Then there was the big name everyone was talking about, Scotland’s newest golden baws, Lewis Capaldi. The boy next door that melted our hearts with the video to Someone you love (if you haven’t seen it, don’t watch it on the train in a public place because it will reduce you to tears). He wasn’t billed as the headline act but I think he pulled in a huge crowd. People setting up camp HOURS before he was due on stage so they could say they were there that time Lewis Capaldi played Belladrum festival.
I actually decided to leave after seeing Lewis play on Saturday night and drive back home to Perth. Thus avoiding the rush to pack away and get off-site on Sunday morning. Also avoiding seeing the

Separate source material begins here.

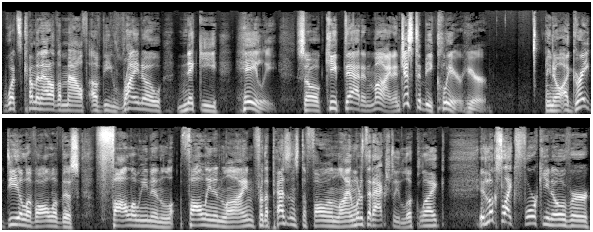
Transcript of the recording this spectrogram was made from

potential, inevitable waste left behind, including tents.
The festival itself does what it can to ensure no tents in perfectly good order goes to waste and so they are sent off to various charities.
Fear not though, because the Naked Highlander has got this all wrapped up!
Those that are no longer worthy of their original purpose (broken poles or small tears etc) are transformed into a line called Good inTentions. Paired with the beautiful colours of Belladrum tartan offcuts all the capes are unique.
I love it and couldn’t resist seeing what I would look like in one of the bright orange capes. What do you think?
I mean, seriously, this festival is incredible. Yes, yes, I know I have nothing to compare it to. I know the weather helps to enhance the experience but this level of laid back, friendly, slight craziness is a beautiful thing. It felt like re-uniting with an old friend. Belladrum, the festival with a big heart and I can’t wait to go back.
Because I took hundreds of images over the three days it’s been hard to choose my favourites, so here’s a few more: